There were 4 main takeaways from her talk:

1. Challenge stereotypes, over-generalizations, and confirmation bias

She was proud to say that more than half of Harvey Mudd's CS majors are women. As an undergraduate at Berkeley, when she was thinking about becoming a CS major, a friend discouraged her because she "didn't fit the mold of what a Computer Scientist looked like." Colleen then brought up the interesting theory of the "Glass Slipper," introduced by Karen Ashcraft, Professor at the University of Colorado at Boulder.  In summary, theory says that an applicant must fit a "Glass Slipper" in the minds of those that hire, and that often the slipper is forged with assumed stereotypes and biases.

We then performed a group exercise where we were asked to say some questionable things to each other, such as "Women just aren't as interested in CS" and worked through a dialogue. Colleen's go-to response to objectionable statements such as these is to invite discussion with a simple "What makes you say that?" Words to live by indeed.

2. When you mess up, apologize

This one is for everyone. Nobody's perfect. My foot sometimes smells like toothpaste because I find it in my mouth so often. But when we DO say something that hurts another, Colleen recommends we steer clear of the "I didn't mean to offend you" approach, which is essentially a non-apology. She suggests thanking  the offended individual for telling you, then following with "I'm sorry. In the future, I will..." Now that's the kind of friend and co-worker you'll want to keep around!
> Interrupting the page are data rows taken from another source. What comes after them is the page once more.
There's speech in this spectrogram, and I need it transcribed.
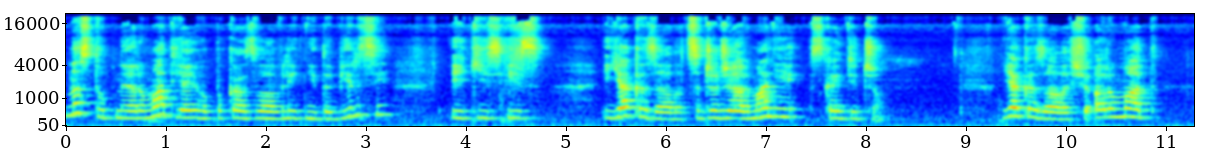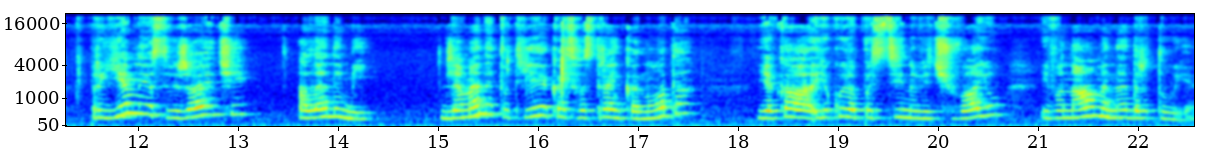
Наступний аромат, я його показувала в літній добірці, якийсь із. І я казала, це Armani Sky Dijon. Я казала, що аромат приємний, освіжаючий, але не мій. Для мене тут є якась гостренька нота, яка, яку я постійно відчуваю, і вона мене дратує.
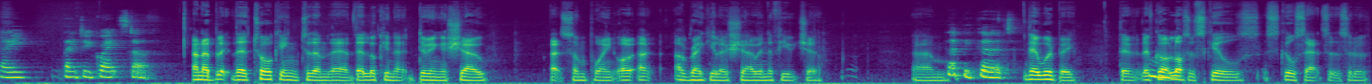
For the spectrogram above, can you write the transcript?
They they do great stuff. And I bel they're talking to them. They're they're looking at doing a show at some point or a, a regular show in the future. Um, That'd be good. There would be. They've they've got Mhm. lots of skills skill sets that sort of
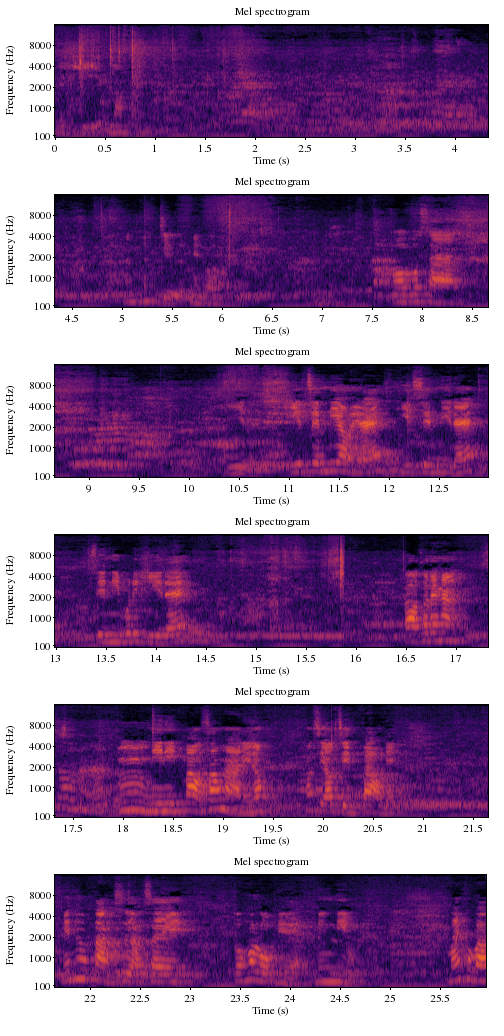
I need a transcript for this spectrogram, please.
ไม่ขีดเนาะมันมันจืดไม่นบอกก็ภาษาขีดขีดเส้นเดียวนี่ได้ขีดเส้นนี้ได้เส้นนี้บ่ได้ขีดได้เป้าเท่าไดน่ะอืมนี่นี่เป้าเส้าหานี่เนาะเขาสิเอาเส้นเป้านี่เม่นเท่าต่างเสือกใส่ตัวเขาลบนี่แหละหนึ่งนิ้วหมายความว่า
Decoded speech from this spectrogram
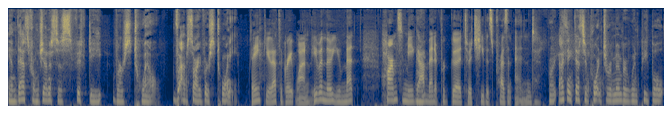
And that's from Genesis 50, verse 12. I'm sorry, verse 20. Thank you. That's a great one. Even though you meant harm to me, God meant it for good to achieve its present end. Right. I think that's important to remember when people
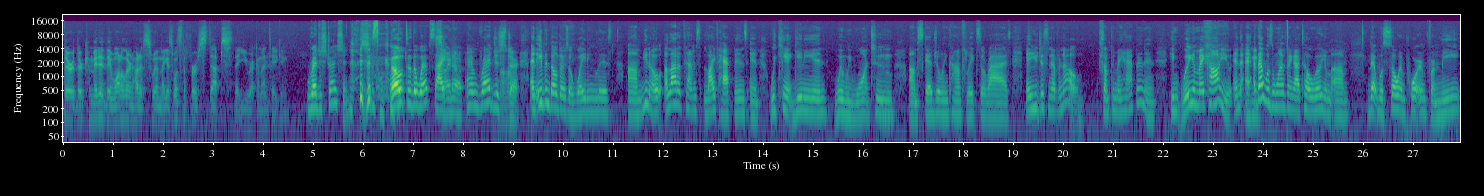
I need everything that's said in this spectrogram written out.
they're they're committed, they want to learn how to swim. I guess what's the first steps that you recommend taking? Registration. Just go to the website and register. Uh-huh. And even though there's a waiting list, um, you know, a lot of times life happens and we can't get in when we want to. Mm-hmm. Um, scheduling conflicts arise, and you just never know. Something may happen, and he William may call you. And mm-hmm. that was one thing I told William um, that was so important for me,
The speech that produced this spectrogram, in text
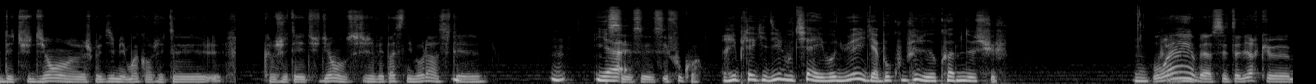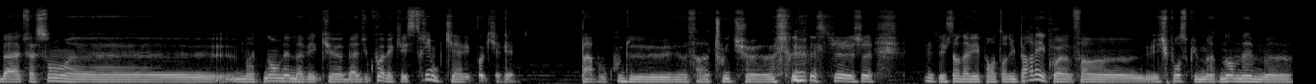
d'étudiants euh, je me dis mais moi quand j'étais quand j'étais étudiant j'avais pas ce niveau là c'était Il y a c'est- fou quoi Ripley qui dit l'outil a évolué, il y a beaucoup plus de com dessus. Donc, Ouais, euh, bah, c'est-à-dire que bah, de toute façon, euh, maintenant même avec, euh, bah, du coup, avec les streams, qui à l'époque, il y avait pas beaucoup de... Enfin, Twitch, euh, je, je, je n'en avais pas entendu parler, quoi. Enfin, je pense que maintenant même,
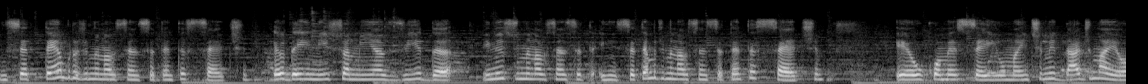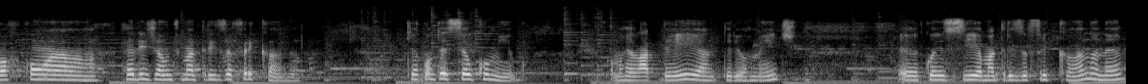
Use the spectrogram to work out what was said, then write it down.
em setembro de 1977, eu dei início à minha vida. Início de 1970, em setembro de 1977, eu comecei uma intimidade maior com a religião de matriz africana. O que aconteceu comigo? Como relatei anteriormente, é, conheci a matriz africana, né?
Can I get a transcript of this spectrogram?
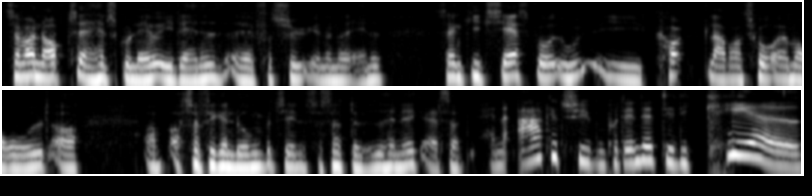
så var han op til, at han skulle lave et andet øh, forsøg eller noget andet. Så han gik sjaskvåd ud i et koldt laboratorium og rodet, og, og, og så fik han lungebetændelse, og så døde han. Ikke? Altså, han er arketypen på den der dedikerede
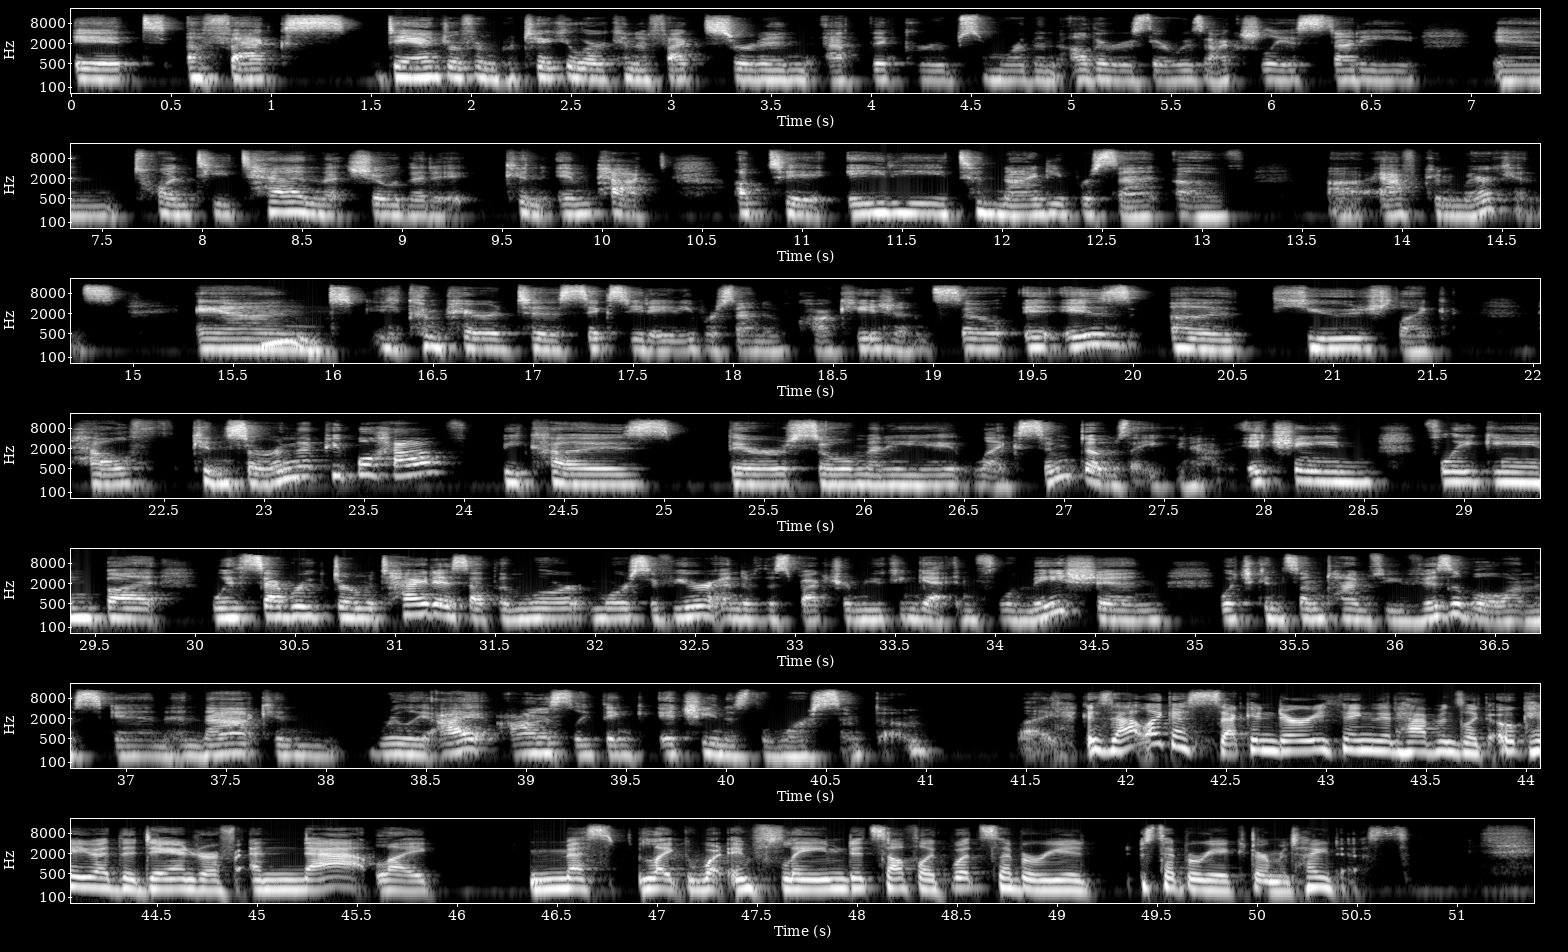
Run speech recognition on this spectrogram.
it affects dandruff in particular can affect certain ethnic groups more than others there was actually a study in 2010 that showed that it can impact up to 80 to 90% of uh, african americans and mm. compared to 60 to 80% of caucasians so it is a huge like health concern that people have because there are so many like symptoms that you can have itching flaking but with seborrheic dermatitis at the more more severe end of the spectrum you can get inflammation which can sometimes be visible on the skin and that can really i honestly think itching is the worst symptom. Like is that like a secondary thing that happens? Like okay you had the dandruff and that like messed like what inflamed itself? Like what seborrheic seborrheic dermatitis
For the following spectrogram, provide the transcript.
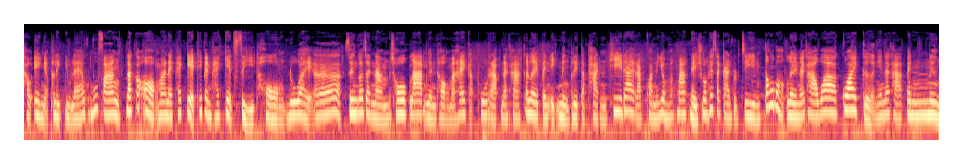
เขาเองเนี่ยผลิตอยู่แล้วคุณผู้ฟัง แล้วก็ออกมาในแพ็กเกจที่เป็นแพ็กเกจสีทองด้วยอ่าซึ่งก็จะนำโชคลาภเงินทองมาให้กับผู้รับนะคะ ก็เลยเป็นอีกหนึ่งผลิตภัณฑ์ที่ได้รับรับความนิยมมากๆ ในช่วงเทศกาลตรุษจีน ต้องบอกเลยนะคะว่ากล้วยเก๋อเนี่ยนะคะเป็นหนึ่ง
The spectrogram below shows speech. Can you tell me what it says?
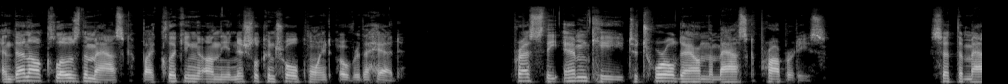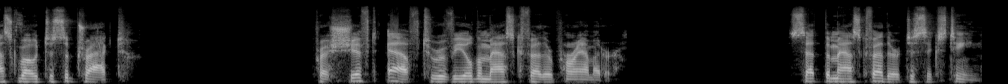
and then I'll close the mask by clicking on the initial control point over the head. Press the M key to twirl down the mask properties. Set the mask mode to subtract. Press Shift F to reveal the mask feather parameter. Set the mask feather to 16.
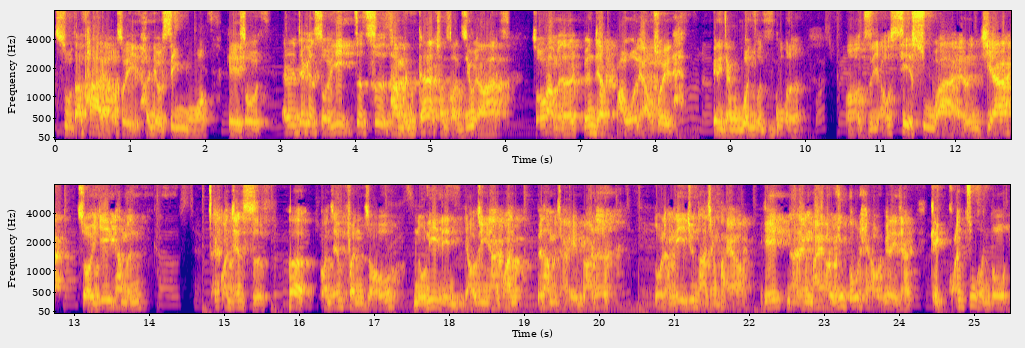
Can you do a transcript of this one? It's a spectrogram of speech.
输到怕了，所以很有心魔。可以说 Aaron Jack 跟所以这次他们刚才穿短袖了啊，说他们的更加把握了，所以跟你讲稳稳过了。哦，只要谢叔啊，Aaron Jack，所以他们在关键时刻、关键分钟努力一点，咬紧牙关，跟他们讲，A brother。多两粒就拿奖牌哦，OK，拿奖牌哦就够了。我跟你讲，可以关注很多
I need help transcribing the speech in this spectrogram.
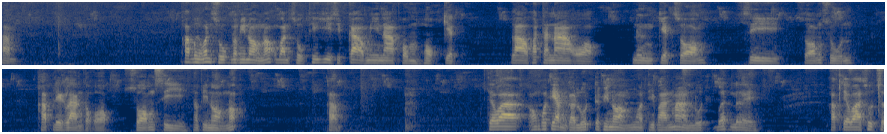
ครับครับมือวันศุกร์นะพี่น้องเนาะวันศุกร์ที่29มีนาคม67ลาวพัฒนาออก172 420ครับเลขล่างก็ออก24นะพี่น้องเนาะครับ แต่ว่าของพ่อเทียมก็หลุดนะพี่น้องงวดที่ผ่านมาหลุดเบิดเลย ครับแต่ว่าสุดส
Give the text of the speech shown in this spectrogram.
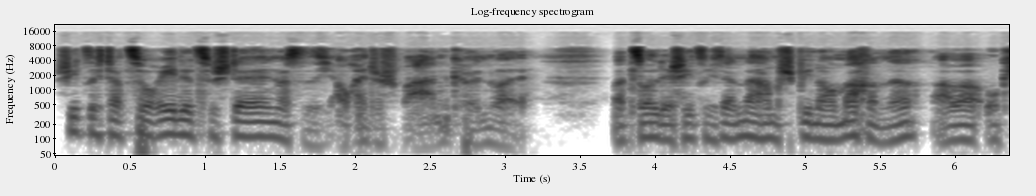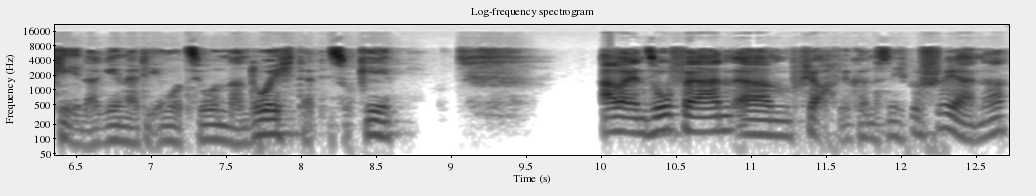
Schiedsrichter zur Rede zu stellen, was er sich auch hätte sparen können, weil was soll der Schiedsrichter nach dem Spiel noch machen, ne? Aber okay, da gehen halt die Emotionen dann durch, das ist okay. Aber insofern, ähm, ja, wir können es nicht beschweren, ne?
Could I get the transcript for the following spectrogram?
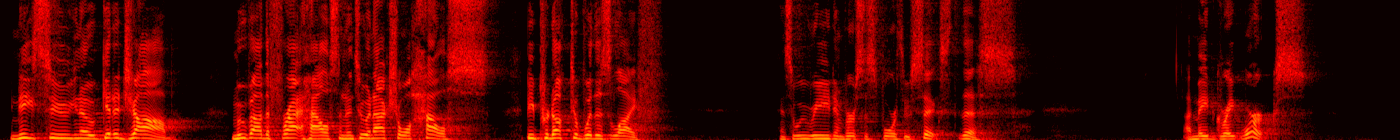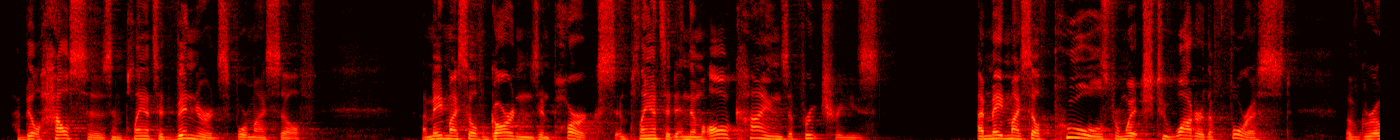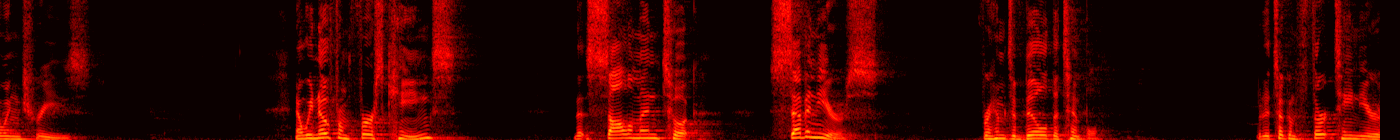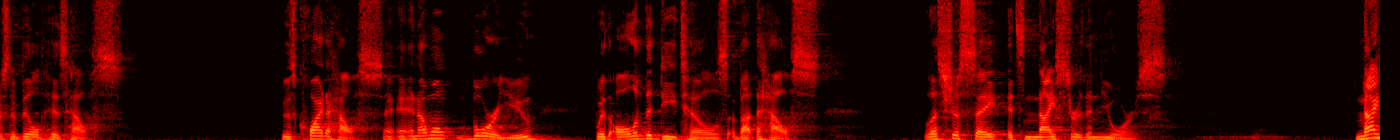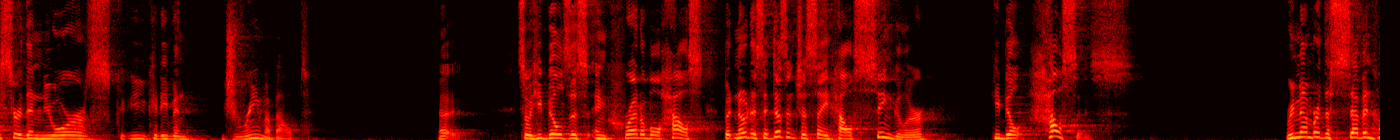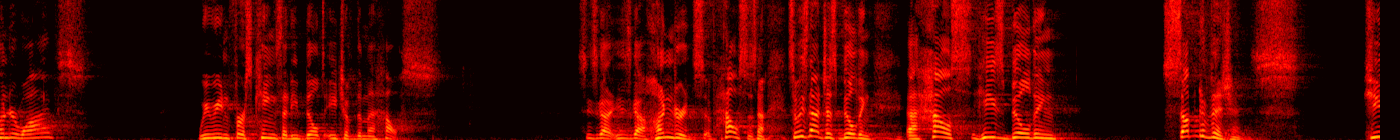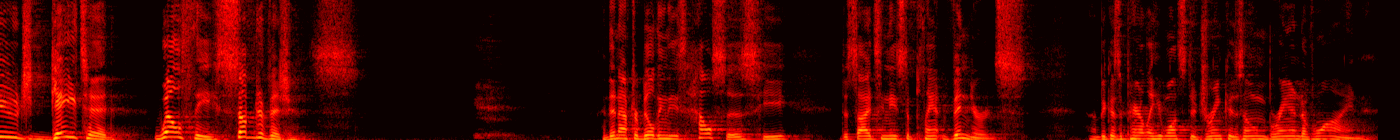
He needs to, you know, get a job, move out of the frat house and into an actual house, be productive with his life. And so we read in verses four through six this I made great works. I built houses and planted vineyards for myself. I made myself gardens and parks and planted in them all kinds of fruit trees. I made myself pools from which to water the forest of growing trees. Now we know from 1 Kings that Solomon took seven years for him to build the temple, but it took him 13 years to build his house. It was quite a house, and I won't bore you with all of the details about the house, let's just say it's nicer than yours. Nicer than yours you could even dream about. Uh, so he builds this incredible house, but notice it doesn't just say house singular, he built houses. Remember the 700 wives? We read in 1 Kings that he built each of them a house. So he's got, he's got hundreds of houses now. So he's not just building a house, he's building subdivisions, huge, gated, wealthy subdivisions. And then after building these houses, he decides he needs to plant vineyards uh, because apparently he wants to drink his own brand of wine.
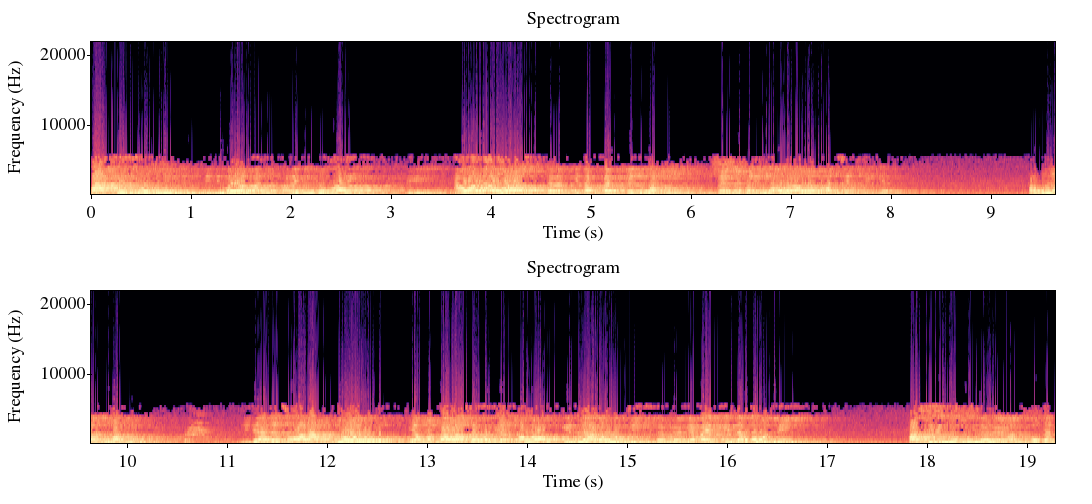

3. Mitigate bias in hiring and evaluations

It's the holy grail for creating and maintaining a diverse workforce. Colleen cited a devastating study where identical application materials (save for a male or female name) were sent to a sample set of science faculty members. They were asked to rate the candidate on competence, hirablity, and mentoring. You can see where this is going: across the sample, the male candidate was favored in every category.

Colleen then shared several resources on the NCWIT website to help employers mitigate bias in hiring. Full list of resources below

4. Fix the environment, not the women

Although the above study may hint at why there's such a low percentage of women in CS, this disparity wasn't always the case. Up until 1984, 35% of Computer Scientists were women. We're now hovering around 19%.  What happened in 1984? She recommends we read The Computer Boys Take Over" by Nathan Ensmenger for an explanation.

Creating an environment that is welcoming to women and people of color makes more sense than assuming that women need to "toughen up and lean in." She spoke of an interesting thought experiment posited by Prof. Becky Wai-Lin Packard of Mount Holyoke College. Consider three colonies of identical ducks: one where they are thriving, another where they are dwindling, and another where they are absent. What explanation to the situation would you give? Would you blame the ducks? Did they not "lean in" enough? (I chuckled.) She wrapped up with a few more resources to help create a better environment for everyone.

All in all, great first event for the Diversity Team at Databricks! You can follow Colleen on twitter at @CSTeachingTips.

Awesome resources from her talk:

EA Startup Toolkit

Recruiting, Retaining, and Advancing a Diverse Technical Workforce

Top 10 Ways Managers Can Increase the Visibility of Technical Women

NCWIT Tips for Startup Members

10 Actionable Steps to Increasing Diverse Participation

Why Should We Advocate for Diversity?

NCWIT Tips for Writing Better Job Ads

NCWIT Checklist for Reducing Unconscious Bias in Job Descriptions / Advertisements

Top 10 Ways to Hire the Best for your Computing Start-up

Male Allies and Advocates Toolkit

Top 10 Ways to be a Male Advocate for Technical Women

Top 10 Ways Managers can Retain Technical Women

Supervising-in-a-Box: Team and Product Management